An electrical motor actuator is one of the most versatile actuator types, allowing for both linear and rotary actuation and granular control. It doesn’t close or open a valve as rapidly as a solenoid actuator and is more prone to being dislodged from its desired position due to fluid pressure.
Having a motor drive the actuator also means that it’s harder to maintain – servicing the motor means having to replace it with another if the operation needs to continue. Another disadvantage is that the motor itself is quite big. For facilities with limited space, installing an unplanned electrical motor actuator may be challenging.
Pros and cons of electrical actuators

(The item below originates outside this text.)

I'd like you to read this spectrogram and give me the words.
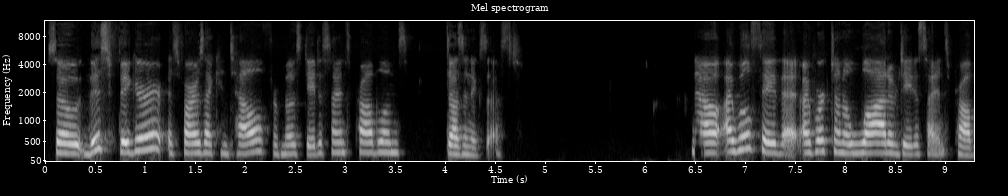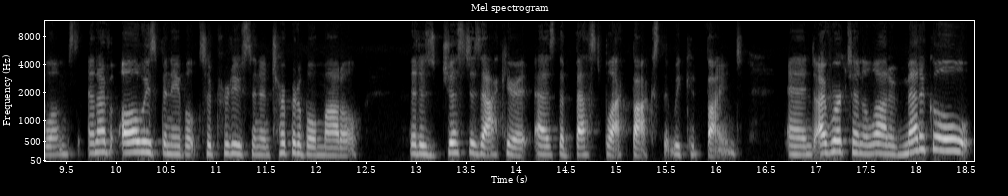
So this figure, as far as I can tell, for most data science problems, doesn't exist. Now, I will say that I've worked on a lot of data science problems, and I've always been able to produce an interpretable model that is just as accurate as the best black box that we could find. And I've worked on a lot of medical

As we’ve seen from the discussions of the different actuators, each actuator type has a unique set of advantages and disadvantages. Looking at electrical actuators as a whole, however, reveals that there also certain tradeoffs to their benefits:

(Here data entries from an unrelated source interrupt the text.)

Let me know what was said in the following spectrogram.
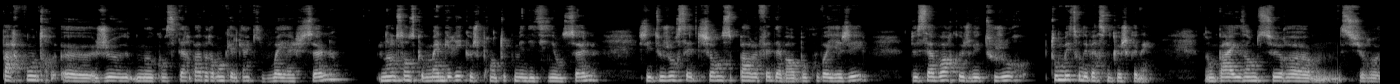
par contre, euh, je me considère pas vraiment quelqu'un qui voyage seul, dans le sens que malgré que je prends toutes mes décisions seule, j'ai toujours cette chance, par le fait d'avoir beaucoup voyagé, de savoir que je vais toujours tomber sur des personnes que je connais. Donc par exemple sur, euh, sur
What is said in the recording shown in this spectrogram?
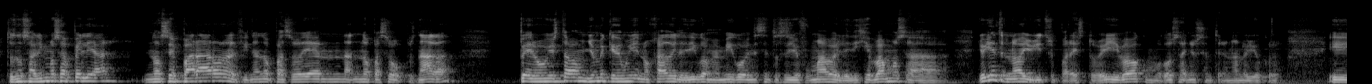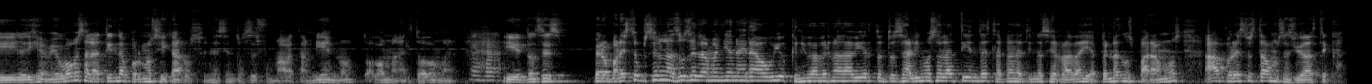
Entonces nos salimos a pelear, nos separaron, al final no pasó ya no pasó pues nada. Pero yo estaba, yo me quedé muy enojado y le digo a mi amigo, en ese entonces yo fumaba y le dije, vamos a... Yo ya entrenaba Jiu-Jitsu para esto, ¿eh? llevaba como dos años entrenando yo creo. Y le dije a mi amigo, vamos a la tienda por unos cigarros. En ese entonces fumaba también, ¿no? Todo mal, todo mal. Y entonces pero para esto, pues eran las 2 de la mañana, era obvio que no iba a haber nada abierto. Entonces salimos a la tienda, está la tienda cerrada y apenas nos paramos. Ah, por esto estábamos en Ciudad Azteca.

Suitable for PLC integration
The reliance on electrical signals makes electrical actuators a perfectly suitable component of a PLC system. Through its various I/O modules, a PLC communicates with its several external components via electrical signals. Any feedback signals are then transmitted back to the PLC and processed through a pre-programmed algorithm. This is instrumental for ensuring that valves are opened and closed as desired and that the target flow rates are achieved.

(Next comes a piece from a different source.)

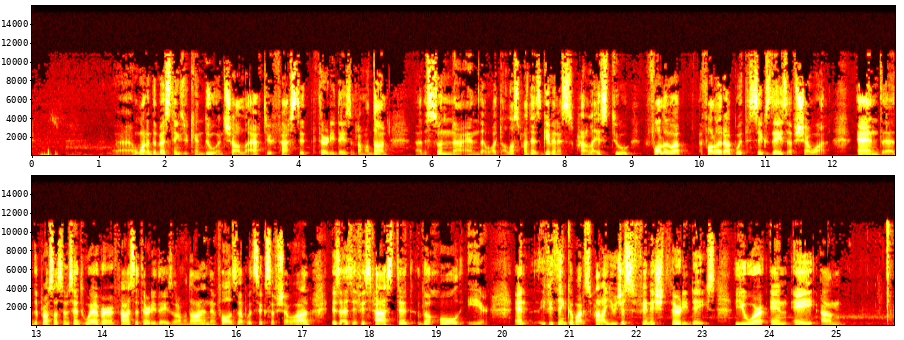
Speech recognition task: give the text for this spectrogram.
Uh, one of the best things you can do, inshallah, after you fasted 30 days of Ramadan, uh, the sunnah and what Allah subhanahu wa ta'ala has given us, subhanAllah, is to follow up follow it up with six days of Shawwal. And uh, the Prophet ﷺ said, whoever fasts 30 days of Ramadan and then follows up with six of Shawwal is as if he's fasted the whole year. And if you think about it, subhanAllah, you just finished 30 days. You are in a, um,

Scalable and versatile
For both solenoid and electric motor actuators, the current supply can be varied to control the speed at which the mechanical shafts move. This means that an actuator’s parameters can be adjusted to influence valve behavior as needed. It also means that a single actuator can be installed to several different valves, should it be necessary when conducting an overhaul of the existing process.
Can be reprogrammed easily
Integration into a PLC system means that the behavior of an electrical actuator can be changed by changing its I/O module or making changes to the PLC’s programming code. This is crucial for industries that require frequent tweaking of process parameters and helps the PLC system attain the level of versatility for which they are known for.
Not suitable for all environments
The reliance on electrical systems, wires, and conductors necessarily means that electrical actuators are not suitable for environmental conditions. Exposure of these components to extreme temperature or humidity may result in rapid deterioration and more frequent repair and maintenance. For these harsh conditions, actuators that rely purely on pneumatics or hydraulics may be more appropriate.
Shifting from mostly manual process flow to pure automation is a huge endeavor, both in terms of effort and financial expenses. The contribution of actuators is a huge cost driver, especially because a 1:1 relationship needs to exist between each valve and each actuator. Installation of the actuators, the wiring, and the corresponding PLC system will take a lot of time and expert services.
Electrical actuators are an essential part of any automated industrial process. If the PLC acts as the brain of the system, think of the electrical actuators as its many hands and feet. In fact, this is the perfect analogy because a system’s PLC also received feedback signals from the actuators to check if they are working as intended.
To put it briefly, electrical actuators convert electrical input into mechanical motion. As we’ve described here, there are a few different mechanisms for achieving this, not all of them using electricity in a very direct way. However, all these different types of electrical actuators are valuable as illustrated by their widespread use across several industries.